“What’s the matter?” she asked.
“Nothing,” I said, “Nothing is the matter.”
Even as a child I would ponder that meaning. People ask “what’s the matter?” What does that even mean? I suppose they’re inquiring what the matter is and how it is affecting you. And then you reply with “nothing”, meaning that nothing is the matter, which doesn’t make much sense. It would have to be “there is no matter”, as in, “there is no matter that is affecting me.” I don’t know why I pondered on such strange things, but I’ve always done so as long as I can remember.
My mother cared about me. She always asked what the matter was. I always replied with a trite “nothing”. That just meant that I didn’t want to talk about it. After she inquired, she would lead me outside and set up her easel. She would say gently to me: “Paint it.”
I knew what she meant by that. Instead of explaining what the matter was to her, I would paint and it would console me. This trick always worked as a child. I attempt it as an adult, but it’s not the same.
My father did not care about me. That’s what I got out of him, anyway. He’d stare me down with his cold gaze, light scowl forming on his brow, and creases where he always frowned. His dark eyes always looked grim and menacing to me. His thick hands wanted to come down on me. I’m thankful that they never did.
I can’t remember a time when he wasn’t like that to me. My mother seemed unaware of it all, and although they practiced outlandish and frightening things in the bedroom, they always seemed quite fine out of it. I wasn’t allowed in their room.

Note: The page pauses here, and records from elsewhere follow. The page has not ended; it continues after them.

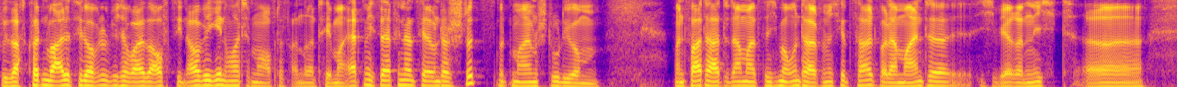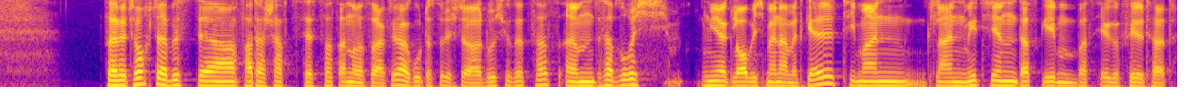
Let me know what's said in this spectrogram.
wie gesagt, könnten wir alles wieder auf üblicher Weise aufziehen, aber wir gehen heute mal auf das andere Thema. Er hat mich sehr finanziell unterstützt mit meinem Studium. Mein Vater hatte damals nicht mal Unterhalt für mich gezahlt, weil er meinte, ich wäre nicht äh, seine Tochter, bis der Vaterschaftstest was anderes sagt. Ja, gut, dass du dich da durchgesetzt hast. Ähm, deshalb suche ich mir, glaube ich, Männer mit Geld, die meinen kleinen Mädchen das geben, was ihr gefehlt hat.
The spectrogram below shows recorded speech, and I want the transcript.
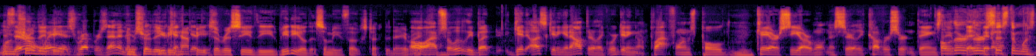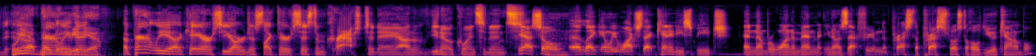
Well, is I'm there sure a way be- as representatives? I'm sure that you they'd be can get happy these- to receive the video that some of you folks took today, right? Oh, absolutely. But get us getting it out there, like we're getting our platforms pulled. Mm-hmm. KRCR won't necessarily cover certain things. Oh, They- their they- their they system was. We uh, have no good apparently the- media. apparently, uh, KRCR just like their system crashed today out of you know coincidence. Yeah. So, uh, like, and we watched that Kennedy speech and number one amendment. You know, is that freedom of the press? The press supposed to hold you accountable,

We lived in a small cottage in the forest. Father built it. I enjoyed living there, since nature is rather soothing and peaceful. And I would paint trees with mother. She taught me how to paint. She loved the trees. I grew to love them, too. When mother was off and only father was home, I would wander into the forest so I could escape from him. I always played stupid imaginary games with myself since I had no friends. I did go to school, but everybody seemed to think I was strange. People made fun of me often.
When I played my imaginary games in the forest, father was always the evil one. It seems childish and stupid, but that’s because it was childish and stupid. I would run away from the house and end up talking to the trees. There were rabbits in the forest. I’d be absolutely sedentary and still. They would hop up to me. I gradually extended my arm forward to pet them. Since I went in there often, they began to trust me. The trees and the rabbits were my only friends for the longest time.

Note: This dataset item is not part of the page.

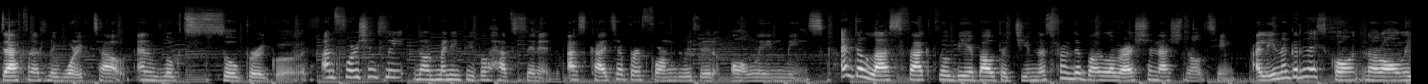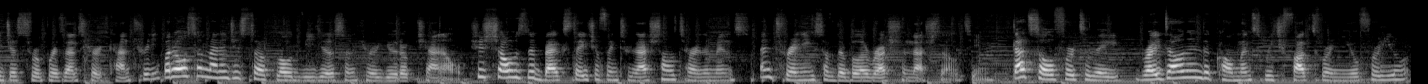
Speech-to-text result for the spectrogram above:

As I grew older, my father grew more distant and my mother seemed more depressed than usual. That, in turn, would depress me as well. Soon I gained friends in school when I began college, and taking out this depression led to an alcohol-drenched lifestyle glazed with drugs, cigarettes, and music.

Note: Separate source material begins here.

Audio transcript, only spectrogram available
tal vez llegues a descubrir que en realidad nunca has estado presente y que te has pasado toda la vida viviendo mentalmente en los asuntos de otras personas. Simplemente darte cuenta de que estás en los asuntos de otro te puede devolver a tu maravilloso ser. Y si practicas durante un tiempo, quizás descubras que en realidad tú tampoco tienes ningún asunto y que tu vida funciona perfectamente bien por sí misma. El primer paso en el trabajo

Mother and father didn’t know about this. I thought it would be best kept clandestine. And it was, and it always would be.
My mother listened to a variety of music when I was young. I remember, at my earliest age that I can recall, she used to listen to mostly classical music. I must’ve been about five years old, somewhere around that age. She particularly liked Beethoven and Chopin the most. I remember she played this song by Chopin on the record player often, and I later found out what that particular song was. It consisted of piano alone – it was his Mazurka in A flat major – Opus 17 No. 3. There’s something haunting about the song, perhaps how it begins quietly. And then there’s a crescendo – but it’s the notes, whatever notes he uses, it gives me a strange feeling every time I hear it. When I hear it as an adult, it reminds me of the days in the house when I was young – specifically one winter. Mother and I sat huddled by the fireplace. She had that song on the record player. And it was in that night that I discovered a sickening aspect of my parents. I do not like to look back on that.
However, I would sit in front of the fireplace on a cold winter night and stretch my little arms forward to warm my cold hands. Sometimes mum would take both of my hands in hers, soft and warm, soothing in the midst of the faint wind we heard outside as frost formed on the windows and the world was stark-white. We were all so quiet, despite the soft Chopin playing, and a fleeting deer came to one of the windows and stared. Mum told me to hush, softly, and I stared into its frightened eyes til it dashed away.
Dad came into the room and sat on his armchair. He placed his glasses on his face and watched mum and I. Mum attempted to explain something to me about the deer, but dad’s harsh gaze distracted me. Although he never did so, he smirked at me when I stared up at him. He came to sit down on the rug with mum and I. He placed his hefty palm on my head and ruffled my hair a bit. I managed to smile and giggle a bit, all childish-like. That song remained, playing ominously in the background.